Previously, this blog has discussed the qualifications that someone wishing to do professional infant care, or to teach preschool or nursery school must have, including their formal education and various training certificates. However, most people know that certifications and coursework are of little value without related experience. Preschool, Nursery School, and Pre-Kindergarten teachers have unique experience with these niche age groups. Most parents have experienced what it’s like to have one or two, sometimes more than two toddlers or young children in their homes, but teachers (and their assistants) get to experience up to twenty children per day in their classroom, and learn to recognize patterns, tendencies, and other little things most folks may not notice over the years. Studying the childhood development theories of Jean Piaget or Maria Montessori is helpful, but real-life classroom experience illuminates what one hundred year old texts cannot. Here are just a few lessons from in-the-field work:
- We know that when a child who always has seconds and third helpings at snack time suddenly doesn’t want any at all, something is wrong.
- We know when a child who is always in motion is suddenly clingy and static, something is wrong.
- We know what shows they watch at home and what video games they play. They often pretend to be their favorite characters all day long.
- We know that an ice cube in a plastic baggie or a bandage can fix just about everything, even hurt feelings. If they can’t, it’s a real injury.
- We know when a child who was potty trained is having accidents again, something is going on. Sometimes major life changes, sometimes illness, sometimes stress.
- We know a lot more about personal family details than parents probably want us to know, and not because we ask, but because kids blurt out things like, “my dad picks his nose on the toilet!” all the time.
- We know their favorite toys and games. Looking for an idea for your child’s birthday? Ask their teacher.

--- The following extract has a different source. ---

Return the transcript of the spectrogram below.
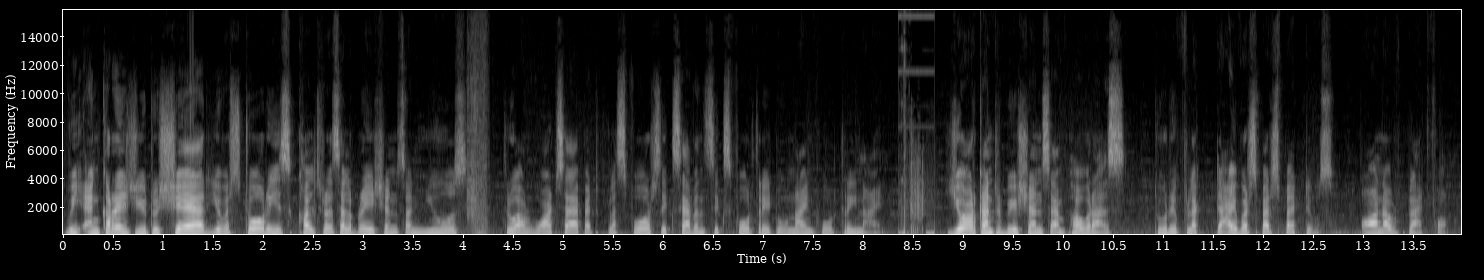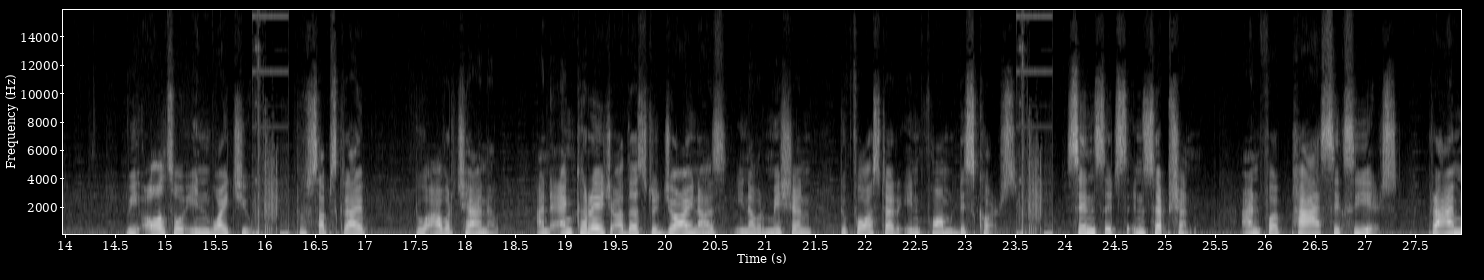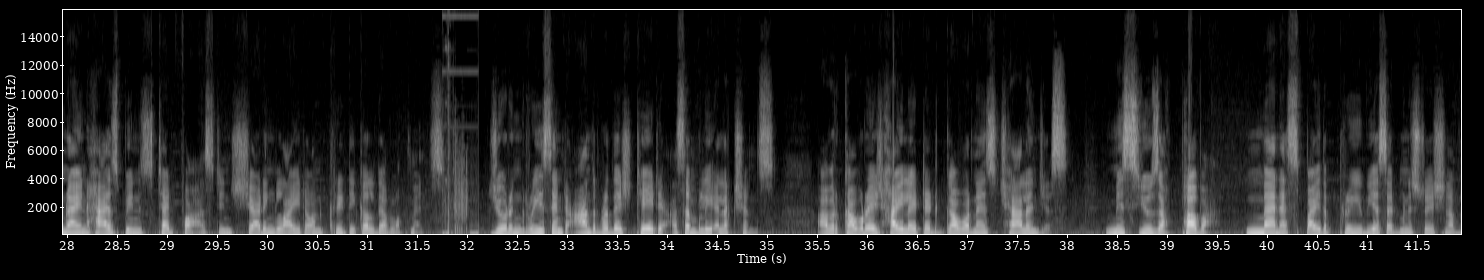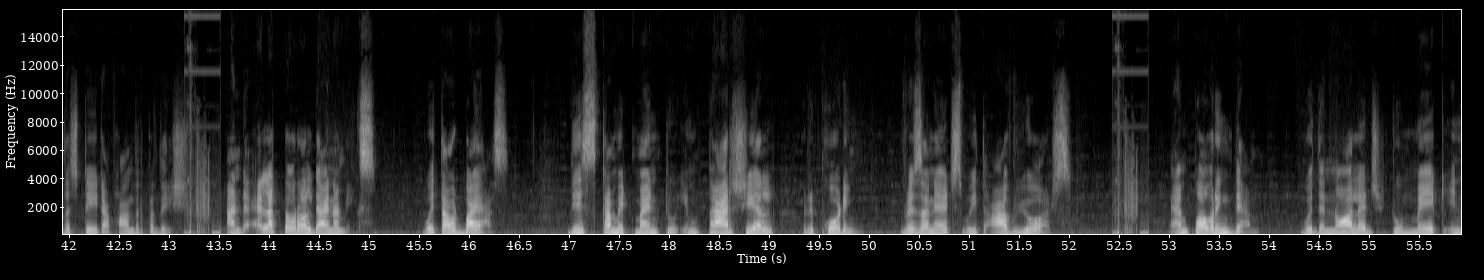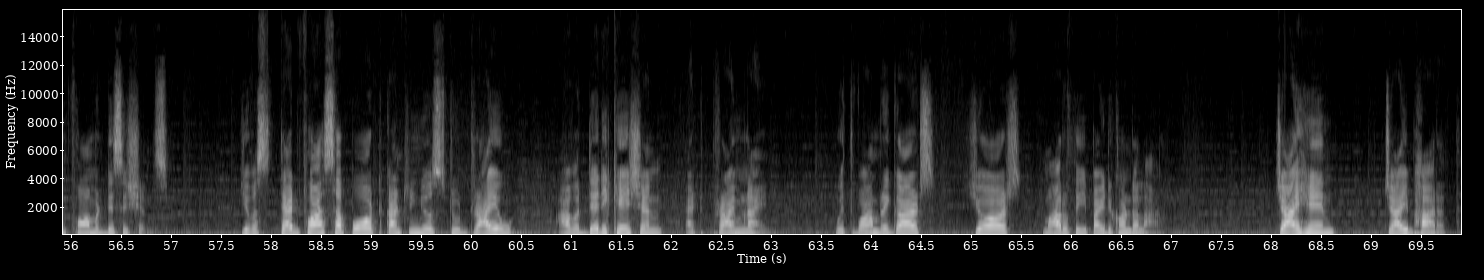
We encourage you to share your stories, cultural celebrations, and news through our WhatsApp at plus four six seven six four three two nine four three nine. Your contributions empower us to reflect diverse perspectives on our platform. We also invite you to subscribe to our channel and encourage others to join us in our mission to foster informed discourse. Since its inception and for past 6 years, Prime 9 has been steadfast in shedding light on critical developments. During recent Andhra Pradesh State Assembly elections, our coverage highlighted governance challenges, misuse of power, menace by the previous administration of the state of Andhra Pradesh, and electoral dynamics. Without bias, this commitment to impartial reporting resonates with our viewers, empowering them with the knowledge to make informed decisions. Your steadfast support continues to drive our dedication at Prime 9. With warm regards, yours, Maruti Paidikondala. Jai Hind, Jai Bharat.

- We know which of their lunch items they love, and which ones get passed to friends or thrown away. Ask us, and waste less money on food they don’t want or eat!
- We know that little ones still don’t know fantasy from reality. When they put on the dinosaur costume, they really are a dinosaur. They think cartoon characters are real, they think monsters are real. Saying that they are not real doesn’t really help.
- We see very early on which children learn by listening, which by watching and imitating, and which children learn by doing, making mistakes, and doing again. Most children are a mix of learning styles.
We certainly do not know everything, and there are always exceptions and surprises. One year’s wallflower may unexpectedly become next year’s class leader. The child who liked blocks obsessively one year might suddenly leave the blocks behind and be just as obsessed with artwork later. Kids grow and change! It is fascinating to watch the process happen. Each new twist and turn adds to our experience and early educators are always learning as a part of our profession. New parents consider their child care or preschool teacher as a source of a broad range of child development experiences; norms, and development milestones, and we are happy to share our insights and experiences with you.
This article is part of a child health and wellness series posted for the benefit of parents by Prime Time Early Learning Centers. Prime Time is a family owned child care company that provides Infant Care, After Care, PreK, and Summer Camp programs for children from six weeks to 10 years of age in Paramus, Edgewater, Hoboken and East Rutherford New Jersey, and in Middletown (Walkill) and Farmingdale (Babylon) New York. See what parents have to say about their experience with Prime Time Early Learning Centers on Google and Yelp!